I can understand where she is coming from. I hated math too: I found it very difficult, and my teacher was neither patient nor understanding of my weaknesses. I have to say that if my math teacher had been as gentle and encouraging as my cousin is with his students, I might have leaned more. There really is a art to teaching “math as a foreign language”, as David so neatly puts it. Other students in the room are more self-driven and work quietly in the relaxed learning environment where there’s blues music playing and the communication is casual and comfortable, even though the expectations and academic standards are maintained.
I am so impressed. The students here are getting a chance to succeed and graduate where the regular classroom did not work for them. The staff are very proactive and constructive in their communication.

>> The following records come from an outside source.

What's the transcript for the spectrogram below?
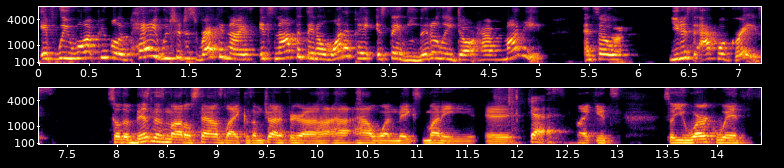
if we want people to pay, we should just recognize it's not that they don't want to pay, it's they literally don't have money. And so Right. you just act with grace. So the business model sounds like, because I'm trying to figure out how, how one makes money. Uh, yes. Like it's so you work with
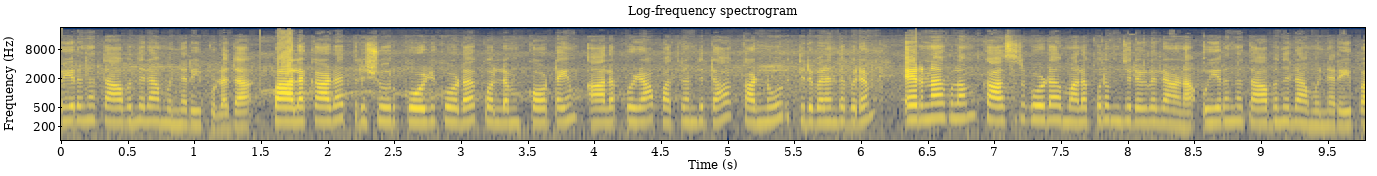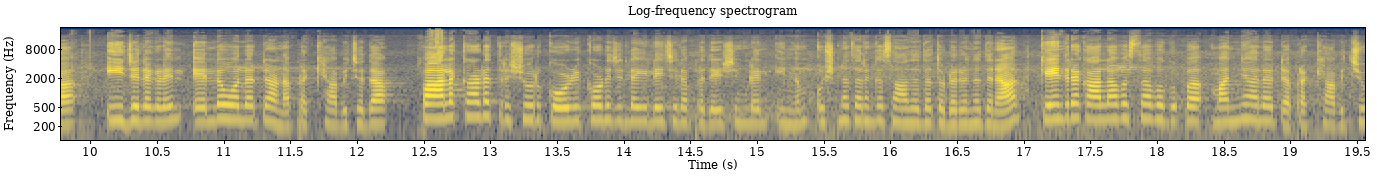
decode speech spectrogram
ഉയർന്ന താപനില മുന്നറിയിപ്പുള്ളത്. പാലക്കാട് തൃശൂർ കോഴിക്കോട് കൊല്ലം കോട്ടയം ആലപ്പുഴ പത്തനംതിട്ട കണ്ണൂർ തിരുവനന്തപുരം എറണാകുളം കാസർഗോഡ് മലപ്പുറം ജില്ലകളിലാണ് ഉയർന്ന താപനില മുന്നറിയിപ്പ്. ഈ ജില്ലകളിൽ യെല്ലോ അലർട്ടാണ് പ്രഖ്യാപിച്ചത്. പാലക്കാട് തൃശൂർ കോഴിക്കോട് ജില്ലയിലെ ചില പ്രദേശങ്ങളിൽ ഇന്നും ഉഷ്ണതരംഗ സാധ്യത തുടരുന്നതിനാൽ കേന്ദ്ര കാലാവസ്ഥാ വകുപ്പ് മഞ്ഞ അലർട്ട് പ്രഖ്യാപിച്ചു.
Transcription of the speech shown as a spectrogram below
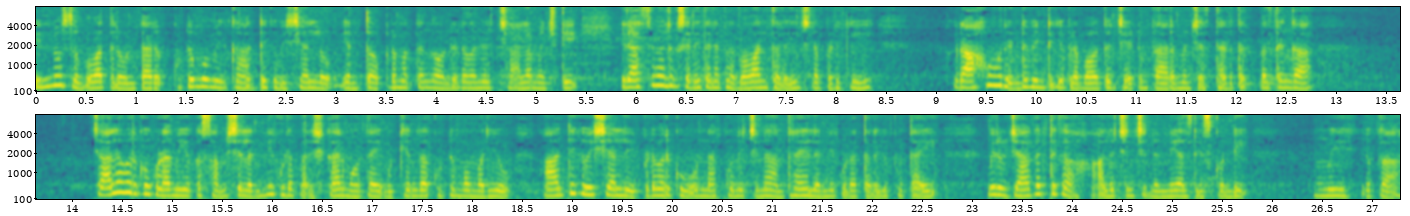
ఎన్నో శుభవార్తలు ఉంటారు. కుటుంబం ఇంకా ఆర్థిక విషయాల్లో ఎంతో అప్రమత్తంగా ఉండడం అనేది చాలా మంచిది. ఈ రాశి వాళ్ళకు శని తన ప్రభావాన్ని తొలగించినప్పటికీ రాహువు రెండవ ఇంటికి ప్రభావితం చేయడం ప్రారంభం చేస్తాడు. తత్ఫలితంగా చాలా వరకు కూడా మీ యొక్క సమస్యలన్నీ కూడా పరిష్కారం అవుతాయి. ముఖ్యంగా కుటుంబం మరియు ఆర్థిక విషయాల్లో ఇప్పటి వరకు ఉన్న కొన్ని చిన్న అంతరాయాలన్నీ కూడా తొలగిపోతాయి. మీరు జాగ్రత్తగా ఆలోచించి నిర్ణయాలు తీసుకోండి. మీ యొక్క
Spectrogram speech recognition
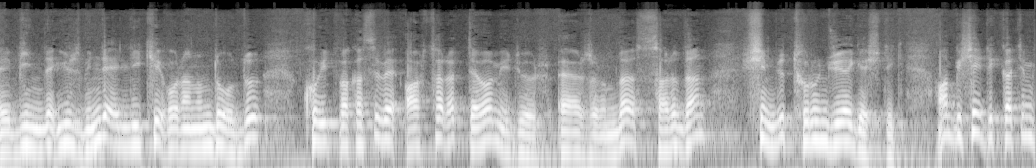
e, binde 100 binde 52 oranında oldu. Covid vakası ve artarak devam ediyor Erzurum'da. Sarıdan şimdi turuncuya geçtik. Ama bir şey dikkatimi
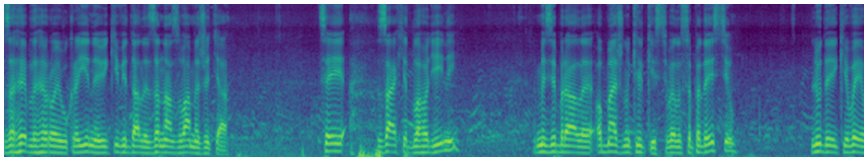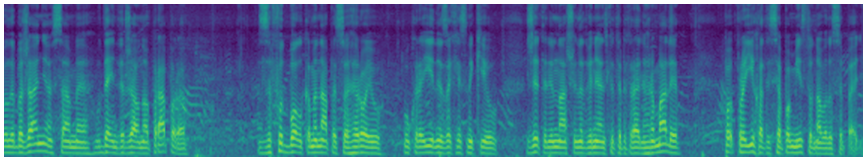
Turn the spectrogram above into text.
загиблих героїв України, які віддали за нас з вами життя. Цей захід благодійний. Ми зібрали обмежену кількість велосипедистів, люди, які виявили бажання саме в День державного прапора з футболками напису Героїв України, захисників, жителів нашої надвірнянської територіальної громади, проїхатися по місту на велосипеді.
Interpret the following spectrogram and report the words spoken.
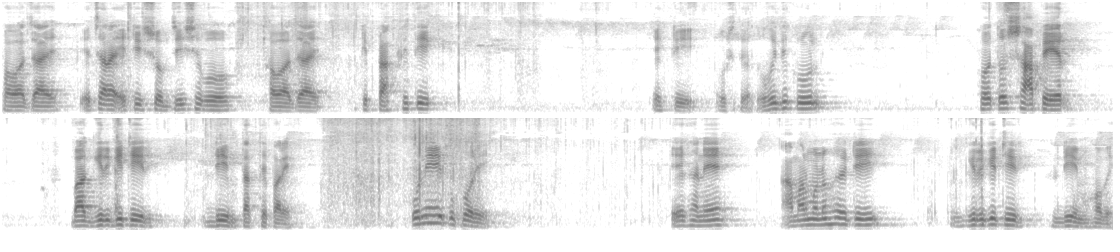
পাওয়া যায়। এছাড়া এটি সবজি হিসেবেও খাওয়া যায়। একটি প্রাকৃতিক একটি ওই দেখুন হয়তো সাপের বা গিরগিটির ডিম থাকতে পারে। অনেক উপরে। এখানে আমার মনে হয় এটি গিরগিটির ডিম হবে।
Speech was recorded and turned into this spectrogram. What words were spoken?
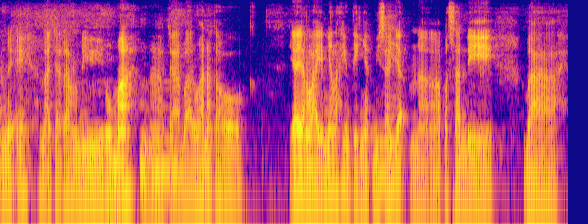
nih eh nah, acara di rumah, nah Mm-mm. acara baruhan atau ya yang lainnya lah intinya bisa aja Iya. nah pesan di Mbah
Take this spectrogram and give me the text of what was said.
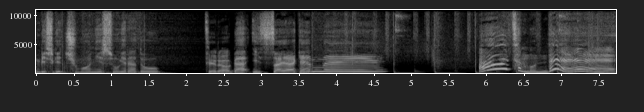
미숙이 주머니 속에라도 들어가 있어야겠네. 참 뭔데?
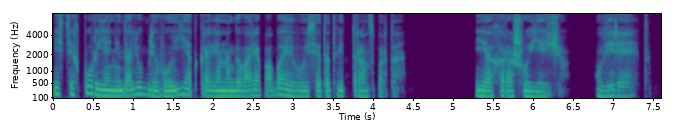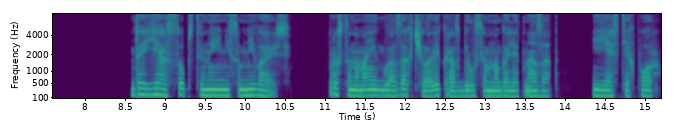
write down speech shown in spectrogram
И с тех пор я недолюбливаю и, откровенно говоря, побаиваюсь этот вид транспорта. Я хорошо езжу, уверяет. Да я, собственно, и не сомневаюсь. Просто на моих глазах человек разбился много лет назад. И я с тех пор...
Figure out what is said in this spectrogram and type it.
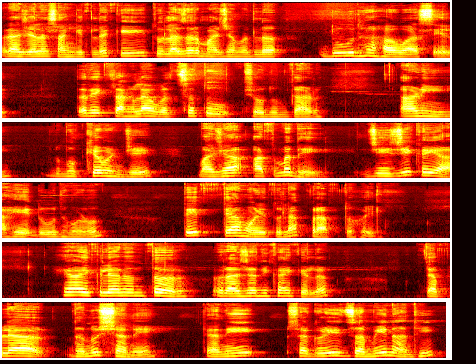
राजाला सांगितलं की तुला जर माझ्यामधलं दूध हवं असेल तर एक चांगला वत्स तू शोधून काढ. आणि मुख्य म्हणजे माझ्या आतमध्ये जे जे काही आहे दूध म्हणून ते त्यामुळे तुला प्राप्त होईल. हे ऐकल्यानंतर राजाने काय केलं? ते आपल्या धनुष्याने त्यांनी सगळी जमीन आधी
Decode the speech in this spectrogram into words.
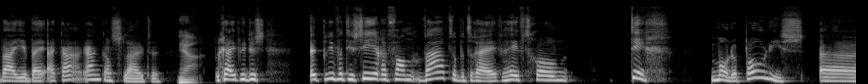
waar je bij aan kan sluiten. Ja, Begrijp je? Dus het privatiseren van waterbedrijven heeft gewoon tig monopolies, eh,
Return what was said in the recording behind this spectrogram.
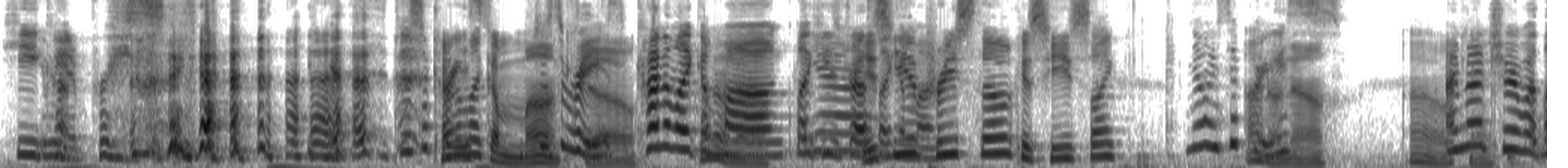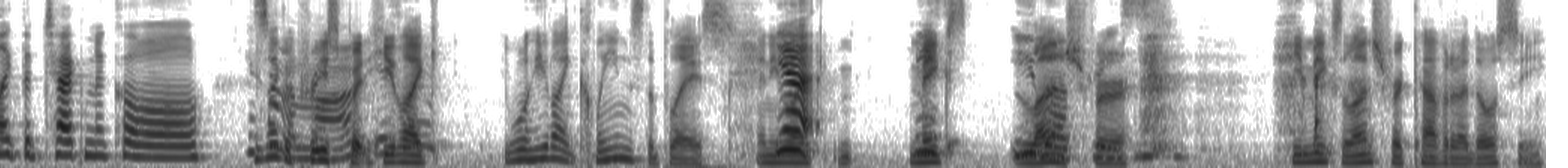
he You co- mean a priest? yes Just a Kind of like a monk, just a priest kind of like I a don't know. monk like he's dressed Is like he a, a, monk priest though? Because he's like, No, he's a priest. Don't know. oh, i'm not sure what like the technical He's, He's like a a priest, monk, but is he he? like, well, he like cleans the place and he Yeah. like m- makes Uber lunch for. He makes lunch for Cavaradossi.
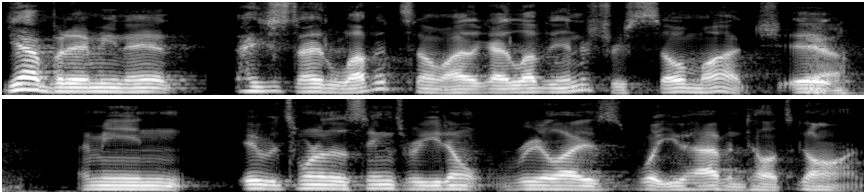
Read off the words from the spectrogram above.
Yeah, but I mean, it. I just I love it so I like I love the industry so much. It, Yeah. I mean, it was one of those things where you don't realize what you have until it's gone.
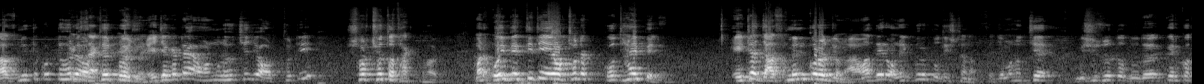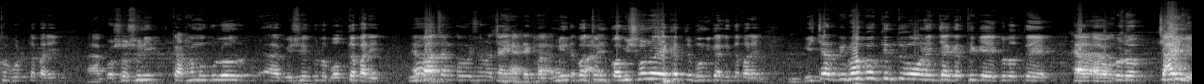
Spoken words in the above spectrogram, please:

In that, they are very much like the teachers with whom I work and, I’m sure, most teachers the world over. It’s not really a unique thing that we do, but each of us has incredible opportunities to impact every student’s day, every student’s willingness to learn, and the outcomes of that in every student’s life. Here, where the kids face other issues in addition to those generally faced by teens in regular schools, there’s some powerful work being done to engage and mentor young people who are at very real risk of otherwise “falling through the cracks” or dropping out altogether.
As David and I walked out at the end of the day, I was struck by the difference in appearance between his school and the one upstairs, which clearly gets more funding and attention than the other. It may look nicer up there, but I have developed a very soft spot for the students and the staff at Lincoln St Alternate Ed. What happens there is very, very special indeed.